Email batching is life changing.
Unless your job is checking and responding to email, none of your customers or stakeholders expect an immediate reply to their correspondence. They do however expect a reply within a few hours to a day.
Determine how long it is reasonable for your customers and stakeholders to expect a reply and check your email within these intervals. Usually this will be between two and three times per day. Develop the habit of never responding to email outside of batching times. Note I say responding, as you develop the habit you’ll still check them, but don’t respond unless absolutely necessary. Keep reminding yourself the quality and efficiency of your work will improve if you fight off the temptation to just reply quickly because you can.
By developing the habit of email batching, we shift our mindset about email management from reactive to proactive.
Why does email batching work?
- You will be more focused when you’re responding to email, giving this task 100per cent of your attention during batching times;
- Each time you batch you will return your inbox to zero. This means you will no longer procrastinate in your inbox;
- You won’t multihandle individual email by trying to work out what you haven’t actioned every time you look at your previously overflowing inbox;
- You’ll meet your deadlines on tasks because you’ll put time aside to action them;
- You’ll communicate your message mindfully, which will cut down on communication errors and misunderstandings; and
- You’ll be more present when interacting with others, during meetings, and when working on high-value tasks as you’re no longer responding to notifications like Pavlov’s dog.
Step 1: Develop your batching strategy
Once you’ve decided how long your clients and stakeholders can wait for replies to the email communication they send you, decide the best times to check and respond to email.
If you always have a lot of email sent to you overnight, you may decide to check them first thing in the morning.
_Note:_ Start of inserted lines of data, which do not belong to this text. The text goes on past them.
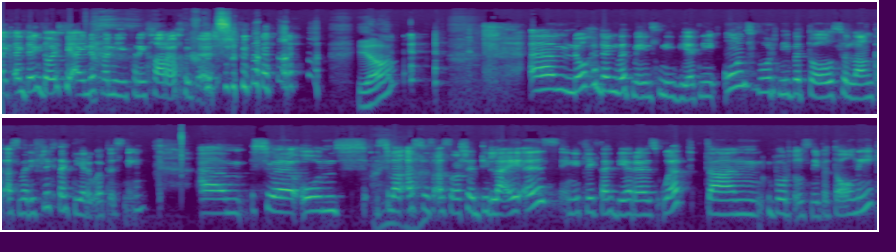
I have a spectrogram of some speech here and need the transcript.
ek ek dink daai is die einde van die van die garra goeders. ja. Ehm um, nog 'n ding wat mense nie weet nie, ons word nie betaal solank as wat die vliegtuigdeure oop is nie. Ehm um, so ons solank as as daar 'n delay is en die vliegtuigdeure is oop, dan word ons nie betaal nie.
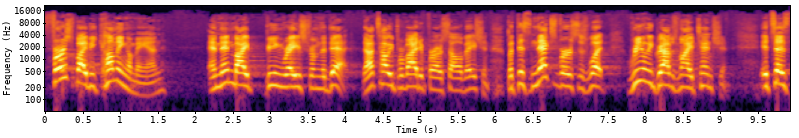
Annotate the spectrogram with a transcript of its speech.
first by becoming a man and then by being raised from the dead. That's how he provided for our salvation. But this next verse is what really grabs my attention. It says,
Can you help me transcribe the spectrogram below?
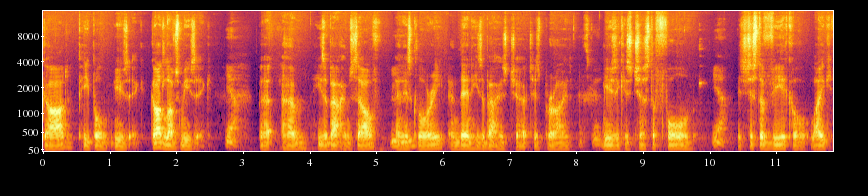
God, people, music. God loves music, Yeah. but um, He's about Himself and His glory, and then He's about His church, His bride. That's good. Music is just a form. Yeah. It's just a vehicle. Like,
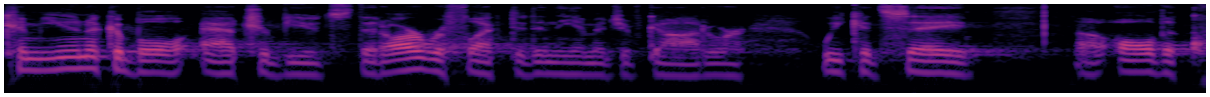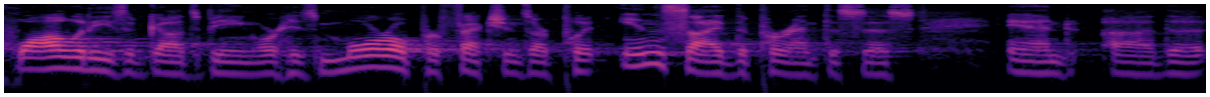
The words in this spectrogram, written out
communicable attributes that are reflected in the image of God. Or we could say uh, all the qualities of God's being or his moral perfections are put inside the parenthesis. And uh, the,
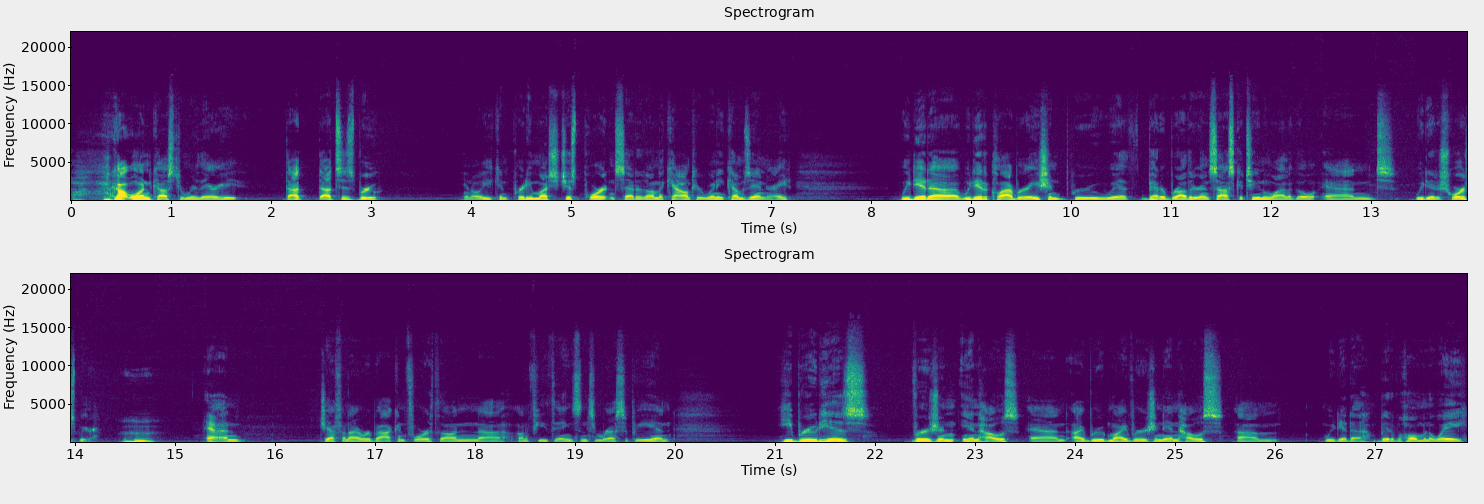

Personally, I prefer not to batch email until I have accomplished at least one high-value task for the day. This allows me to be completely focused on important work without distraction at my most productive time of day.
Your most productive time may be later in the day, or you may have a role which requires you to respond to overnight requests first thing in the morning.
Figure out what best works for you.
Step 2: Set up your calendar and email
- Turn off the email notifications on your computer, tablet and phone.
- Change your settings so your email program always opens to your calendar view; and
- Put times in your diary for email batching. (Usually 30 60 minutes in duration).
In addition to using your calendar to notify you to execute this habit, you may decide to schedule your batching times around your morning coffee and afternoon tea. By using this approach, you build in an effective trigger and reward to this new habit.
Step 3: Start batching
Develop the habit of never responding to email outside of batching times.
As you’re developing this habit, it’s fine to quickly look at email at different times (for instance, to check if something you’ve been waiting on has come through). Just don’t reply to your email between batching times unless it’s absolutely necessary.
During your batching times, you should use your decision-making tree:
Imagine you’re wearing two hats:
- First, wear your processing hat: Process your email using the decision tree and make decisions on whether you need to do something;
- Then, wear your execution hat: Action and respond to the email you need to;
- Respond to anything that will take less than five minutes to answer and can be actioned immediately;
- Create a calendar or task entry for anything that needs more time and attention prior to the deadline; and
- Finally, file or delete all email. When you finish email batching your inbox should have nothing in it.
Let me know how you go!
Cholena Orr xoxo